PORTLAND, Ore. (KOIN) – A remade version of an Oregon state map that shows each property’s risk of wildfire will not be released as early as expected, the Oregon Department of Forestry announced Wednesday. 

The decision comes shortly after the start of Oregon’s 2023 legislative session. Lawmakers are expected to debate proposed bills that could alter Senate Bill 762, the wildfire funding bill that passed in 2021. 

According to ODF, there are several bills proposing changes such as which areas are assigned a risk classification and potentially abolishing the map entirely. 

“We want to avoid expending resources on work that may not align with new direction that may come from the legislature this session,” said Oregon State Forester Cal Mukumoto. 

Without knowing what decisions lawmakers will make, ODF does not know how long it will take to make required changes.
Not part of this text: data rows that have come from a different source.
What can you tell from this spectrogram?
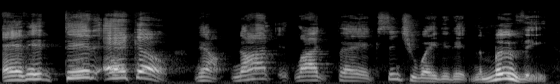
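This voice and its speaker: A man's voice: sits high, very animated, takes it slowly. A man with a West Texas twang, chatting casually and enthusiastically as a podcast guest. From West Texas, USA. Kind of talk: casual chat.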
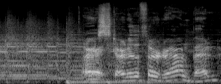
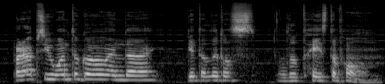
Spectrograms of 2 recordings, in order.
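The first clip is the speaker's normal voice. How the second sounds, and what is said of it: Ambiguous put-on accent. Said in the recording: “my somewhat ambiguous accent”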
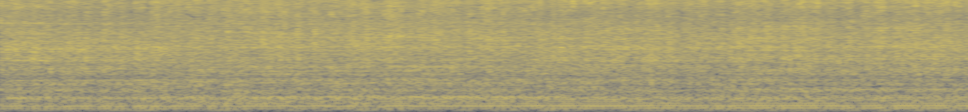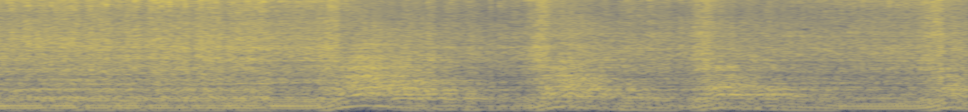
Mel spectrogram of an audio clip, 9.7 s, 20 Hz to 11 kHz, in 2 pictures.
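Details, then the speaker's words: 2013 BMW S1000RR, salvage title, 50k+ miles, first start during wrecked-bike rebuild: loud busy idle with heavy low rumble from bottom end, brief revs; owner worried, metal shavings found, cause uncertain. "First crunk it up though, it sounded really loud down in the bottom end. So, and all those shavings kind of scared me."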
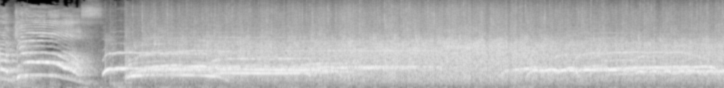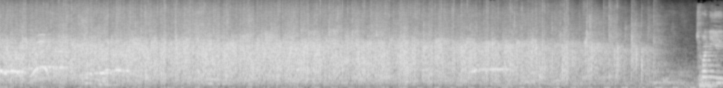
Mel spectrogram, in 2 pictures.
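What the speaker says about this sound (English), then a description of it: "A big applause for Jules!" A large audience breaks into loud, sustained applause with cheers and whoops, after a brief voice at the start, fading slightly near the end.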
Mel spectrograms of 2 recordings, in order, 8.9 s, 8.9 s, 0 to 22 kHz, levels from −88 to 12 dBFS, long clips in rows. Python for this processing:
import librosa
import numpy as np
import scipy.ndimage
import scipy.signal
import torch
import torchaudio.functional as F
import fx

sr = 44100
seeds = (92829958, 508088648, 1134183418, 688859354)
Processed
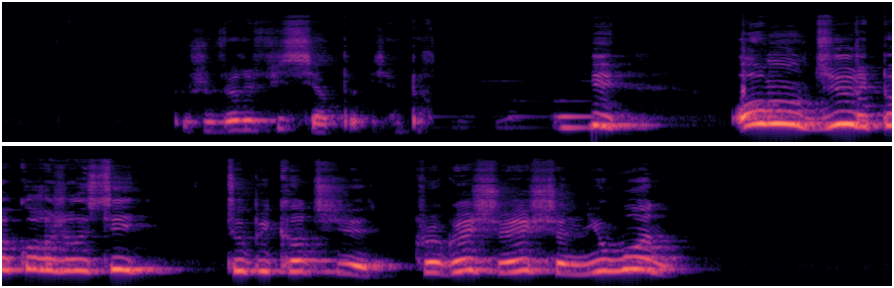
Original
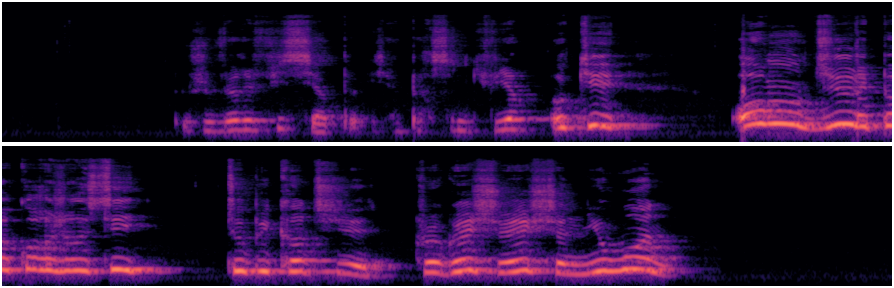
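

y = fx.ladder_highpass(x, sr, hz=370.0, resonance_pct=50)
y = fx.octave_resonator(y, sr, note='D#', decay_s=0.46, at=(2.14, 2.95), fade=0.02)
y = F.gain(torch.from_numpy(y), 5.5).numpy()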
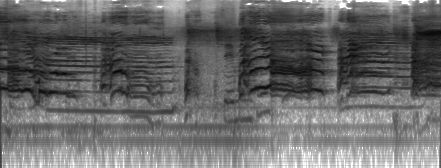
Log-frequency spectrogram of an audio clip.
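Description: A Shih Tzu howls in long, wavering, tuneful notes that rise and fall like singing.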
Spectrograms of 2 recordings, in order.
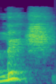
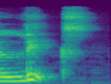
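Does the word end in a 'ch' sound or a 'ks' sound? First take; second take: ch sound; ks sound. First: The word ends with a ch sound. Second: The word ends with a ks sound. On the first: The speaker calls it right. "That's the one" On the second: The speaker calls it wrong. "It's not licks"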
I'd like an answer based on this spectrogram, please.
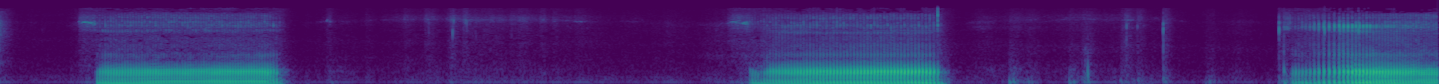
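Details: Pet Brussels Griffon dog snoring very loudly; three long, rumbling, rasping snores about one second each, separated by quiet pauses with small breathy snuffles.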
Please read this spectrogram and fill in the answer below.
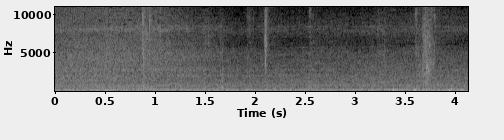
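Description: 2010 Mazda 3 GT's 2.5-litre four-cylinder engine idling steadily, a low even hum with a few faint clicks over it.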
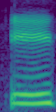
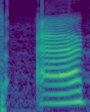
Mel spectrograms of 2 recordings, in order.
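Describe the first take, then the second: First: "ए" said as long "ay", as in pain; long A sound. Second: "ए" said as short open "ae", as in cat; short A sound. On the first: Teacher shows learners the sound to use, long "ay" for "ए". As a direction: say "ए" with the long "ay" vowel. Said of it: "आप ए का sound निकालेंगे". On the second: Teacher shows learners the sound to avoid, short "ae" for "ए". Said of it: "तो आप ए का sound नहीं निकालेंगे". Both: Shown as a demonstration.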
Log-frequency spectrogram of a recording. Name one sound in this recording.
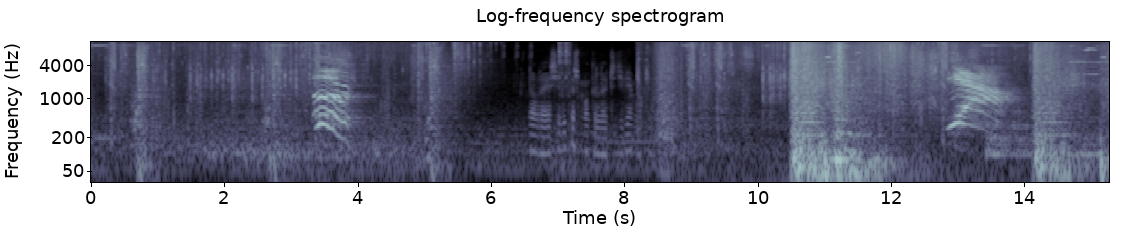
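A magic spell hums and crackles softly.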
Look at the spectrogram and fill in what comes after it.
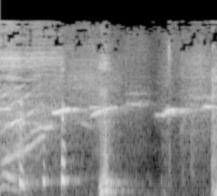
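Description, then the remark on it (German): A person whistles a short melody, holding clear, steady high notes that glide between pitches, with a few soft thumps and rustles underneath and no talking. “Herr …, ist Pfeifen musikalisch wichtig?”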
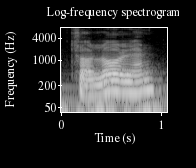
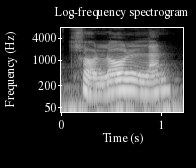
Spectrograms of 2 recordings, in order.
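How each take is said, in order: The two takes are said the same way.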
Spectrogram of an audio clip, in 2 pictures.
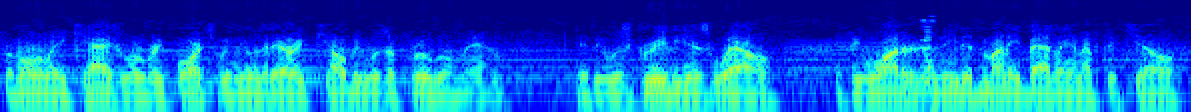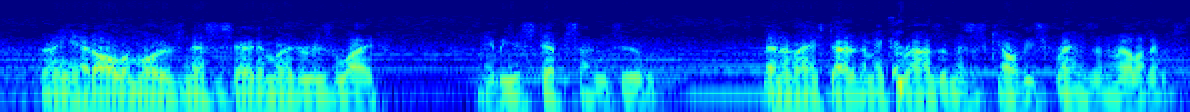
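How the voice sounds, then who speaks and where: Deep, fast, deadpan detective sergeant, played by an actor. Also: male voice, close to an everyday voice. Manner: deadpan, clipped, matter-of-fact. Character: terse, businesslike male police detective sergeant narrating cases. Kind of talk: 1950s radio crime drama narration. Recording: muffled vintage radio recording, music behind.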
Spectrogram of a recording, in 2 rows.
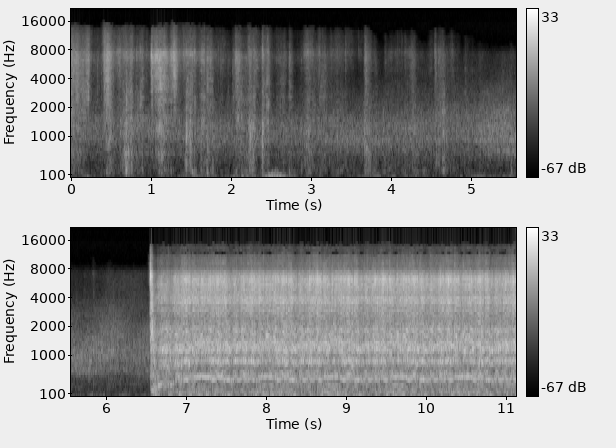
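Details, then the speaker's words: Old hybrid Ford F350 bumpside that sat for decades, cold day, gas poured into the carb vent with choke: steady cranking that never fires; crank no start, owner suspects no spark or possibly a dead coil. "if she doesn't got no spark let's try did you bring a spark tester"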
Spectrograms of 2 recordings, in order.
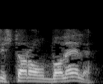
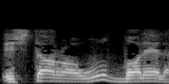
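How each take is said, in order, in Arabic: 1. الواو في الآخر مبلوعة ولا تكاد تُسمع. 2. تُنطق الواو في الآخر بوضوح مع الضمة.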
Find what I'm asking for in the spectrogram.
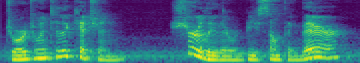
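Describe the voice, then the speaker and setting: Lively, lower-pitched woman reading a storybook. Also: moderate pace, slight background noise. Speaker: children's book read-aloud narrator. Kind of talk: scripted storybook narration.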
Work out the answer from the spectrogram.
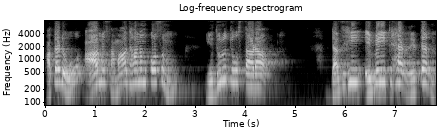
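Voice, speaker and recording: A woman with a Telugu accent teaching spoken English, reading each practice question very slowly and then translating it. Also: sits high, lively intonation, a bit bright. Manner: reads English sentences very slowly, then Telugu translations; brisk asides to "friends". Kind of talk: language lesson drilling sentences.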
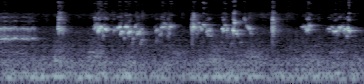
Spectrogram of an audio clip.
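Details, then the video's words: Pet budgerigar being taught to talk: after a brief steady tone, a flowing run of warbled, babble-like syllables and clicks, over a low indoor hum. "NEFES ALMADAN KONUŞAN MUHABBET KUŞU"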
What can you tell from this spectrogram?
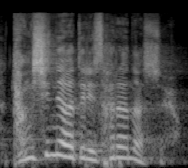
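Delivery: high, fast, loud cry of good news; joyful shout. Acted. Elijah running down to tell the widow her son lives, joyful shout. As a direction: burst out with joy. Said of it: "기쁘게 외쳤겠죠".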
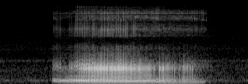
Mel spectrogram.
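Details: Pomeranian dog asleep, recording dated 4 November 2015, giving one drawn-out, buzzing snore lasting about one and a half seconds, rough and throaty with a steady pitch, in a quiet room.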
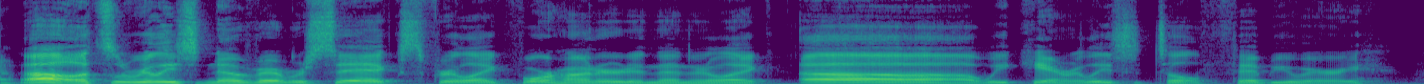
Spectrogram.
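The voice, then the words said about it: Laid-back surfer dude voice. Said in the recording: “I like how I went with the surfer voice”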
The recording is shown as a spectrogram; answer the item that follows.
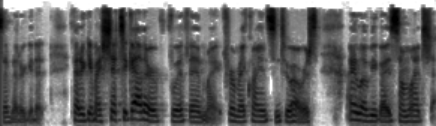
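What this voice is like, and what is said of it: Hoarse, fading voice. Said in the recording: “You can tell I'm losing my voice.”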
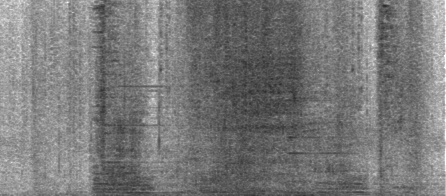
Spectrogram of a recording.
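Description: Magic blasts whoosh and crackle in a fight.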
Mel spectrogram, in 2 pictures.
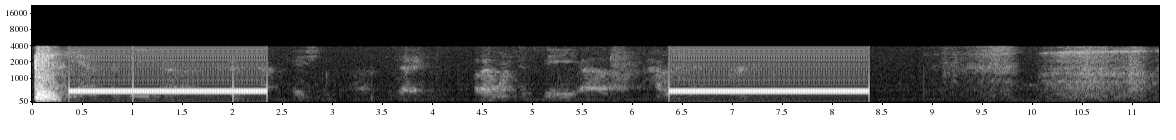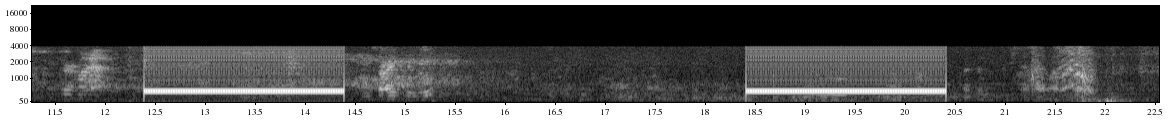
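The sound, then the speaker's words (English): Telephone ringback tone sounds while a call goes through to an office extension: four steady rings, each about two seconds long, evenly spaced with pauses holding faint background noise. “dialing Joseph Kaufman, extension 111.”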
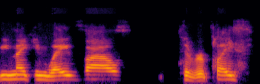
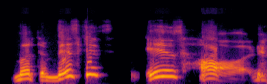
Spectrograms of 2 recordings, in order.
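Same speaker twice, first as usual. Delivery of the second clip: silly, affected put-on voice, swooping and slow. Retelling what a man said once recording started, imitating his put-on voice. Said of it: "he did a voice".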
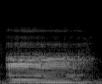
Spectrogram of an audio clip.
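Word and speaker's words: ㅏ: a and this configuration this character here is pronounced as a in father ah ah okay and we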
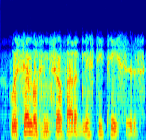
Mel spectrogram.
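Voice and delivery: usual speaking voice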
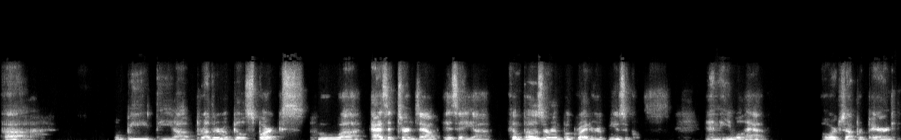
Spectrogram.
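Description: Husky man making halting announcements. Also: medium pitch, rough recording. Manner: halting, many uh fillers, gentle. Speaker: community workshop organizer. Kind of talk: casual announcement.

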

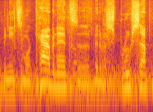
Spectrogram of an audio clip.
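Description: Game heist boss, played by a man: American, middle-aged, fussy and nervous, swooping delivery over loud music. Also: mid-range voice, sing-song, natural voice. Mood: eager, scheming. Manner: halting, fussy, chuckling awkwardly. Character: nervous, nerdy middle-aged male criminal heist planner. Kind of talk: video game cutscene acting. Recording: music behind the voice.

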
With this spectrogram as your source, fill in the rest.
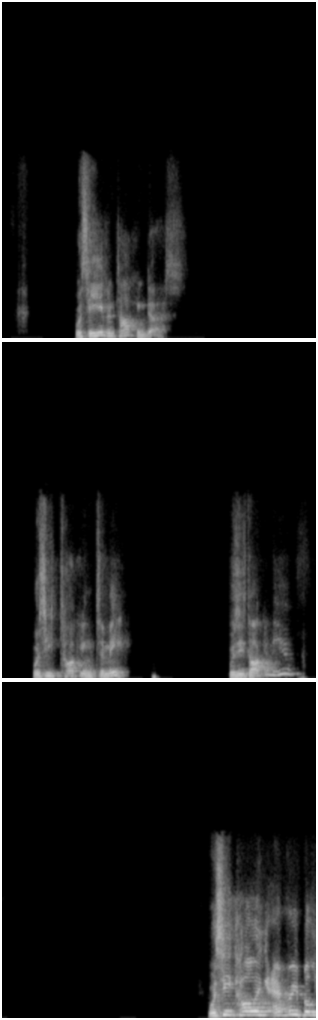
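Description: A middle-aged man speaks calmly in short phrases, heard through an online call.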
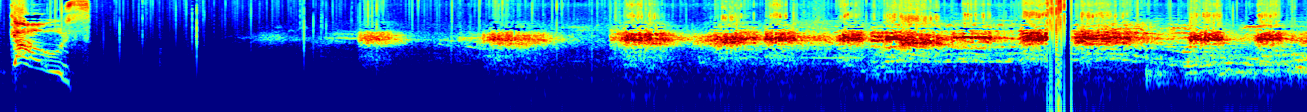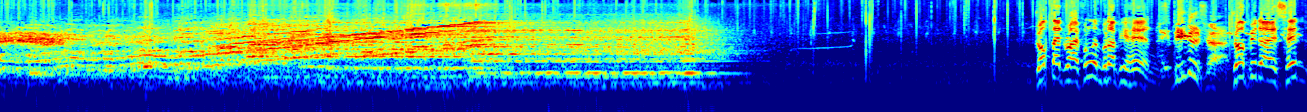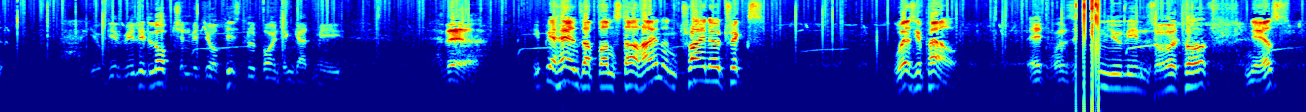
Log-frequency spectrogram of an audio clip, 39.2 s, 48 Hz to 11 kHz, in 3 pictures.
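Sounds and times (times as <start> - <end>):
rising whine and rushing noise: 2.3 - 23.5
crows cawing harshly: 2.4 - 23.2, 26.8 - 30.0, 31.2 - 33.3, 34.0 - 36.5
speech: 23.8 - 26.2, 27.4 - 29.7, 30.6 - 33.8, 35.1 - 35.8, 36.4 - 39.0.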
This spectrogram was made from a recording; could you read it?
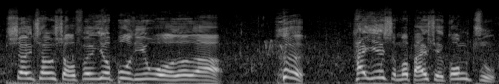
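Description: A woman's voice: a little high, moderate pace, heavy background noise, close to an everyday voice. A woman voicing a sulky, tearful young troupe member who stammers in a children's audio drama. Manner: pouting, stammering.

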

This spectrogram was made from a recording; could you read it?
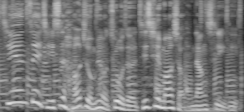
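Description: Podcast host: man, Taiwanese Mandarin accent, slightly high voice, highly expressive intonation, scripted narration. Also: fast, over music.

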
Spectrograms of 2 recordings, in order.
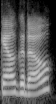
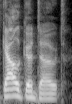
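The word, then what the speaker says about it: Gal Gadot: have standers it is also galgadot it's not galado I thought it was pronounced galado it's gal good doe oh well I been pronouncing that's the way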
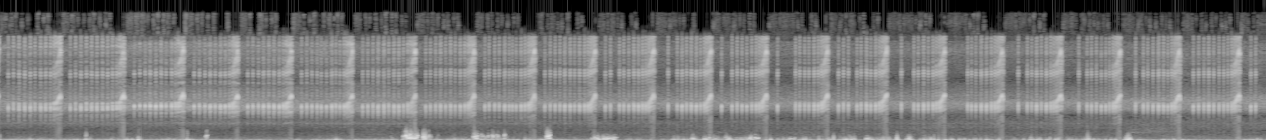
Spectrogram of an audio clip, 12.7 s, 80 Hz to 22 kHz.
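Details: Male large brown cicada (Graptopsaltria nigrofuscata) in Osaka City, Japan, on 5 August 2019, recorded by phone; continuous harsh sizzling buzz with steady pulses, plus scattered clicks and rustling thuds in the lower range.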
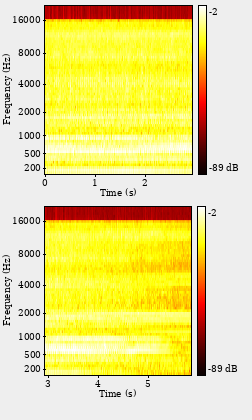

The agency had planned to release an updated version of the map in fall 2023. 

The color-coordinated wildland-urban interface and statewide wildfire risk map intends to serve as a visual representation of what the wildfire risk is for all of Oregon’s 1.8 million tax lots. 

Mukumoto said ODF has been working with Oregon State University on technical adjustments to the map and has been planning for more community outreach and engagement. 

ODF released the original version of the map on June 30, 2022 and withdrew it just over a month later after thousands of Oregonians shared feedback. Many residents throughout the state challenged the map and the way it classified properties. 

Some feared that living in a high- or extreme-risk area could drive up the cost of homeowners’ insurance. However, the state has reassured owners that insurance providers in the state have promised to not do so. 

Insurance providers perform their own underwriting and create their own risk maps. They have been dropping Oregonians’ home coverage due to their wildfire risk, but state officials say it’s not a result of the wildfire risk map. 

When ODF withdrew the original map on Aug. 4, 2022, the agency said it would conduct public and stakeholder engagement, outreach and education from October 2022 through February 2023. 

“There were some great recommendations that came out of the Wildfire Programs Advisory Council’s first annual report and opportunities identified by Wildfire Programs Director Doug Grafe related to the map that I hope the Legislature gets the opportunity to explore during this session,” Mukumoto said. 

Those recommendations are in addition to the bills lawmakers will consider this session. 

ODF said members of both the Senate Committee on Natural Resources and the Wildfire Programs Advisory Council have expressed support for continued mapping of wildfire hazards. They support continued mapping of wildfire hazards to know where to make investments in wildfire mitigation activities, including fuels reduction and building defensible space. 

“We have a lot of ideas about revisions to the wildfire program to make it more effective, include the public to a greater degree to move forward,” said Chair of the Senate Committee on Natural Resources Sen. Jeff Golden at a committee meeting on Jan. 18. “The idea here is to give the legislature a chance to do what revisions it chooses to of this program before the publication of another map.” 

Golden, who represents Oregonians in the southwest part of the state, pointed out that there were in-person public hearings to discuss the map scheduled in Grants Pass and Medford that had to be moved online because so many people were upset and sharing angry comments online. 

At the online meeting, there were 1,200 participants, he said. 

“Our goal this session is to get resources and expertise to Oregonians already doing good work on the ground to protect their properties and neighborhoods,” Golden said. “It’s important to get that done and to do all we can to ease the homeowner insurance challenges that the era of megafires has brought us before moving forward with any map.” 

Mark Bennett, chair of the Wildfire Programs Advisory Council said there needs to be robust communications and outreach efforts across all Senate Bill 762 programs to help property owners understand what their classification means, how they can better protect their homes and what resources are available. 

While the legislature is in session, ODF will continue to work with OSU to adjust the map based on feedback received about the first version of the map. This includes addressing concerns related to irrigated lands and classification differences on adjacent lots. 

The agency will also follow the progress of bills related to the risk map and will adjust its work accordingly. 

It will continue to work with the Wildfire Programs Advisory  Council to identify community needs and opportunities for outreach, education and engagement.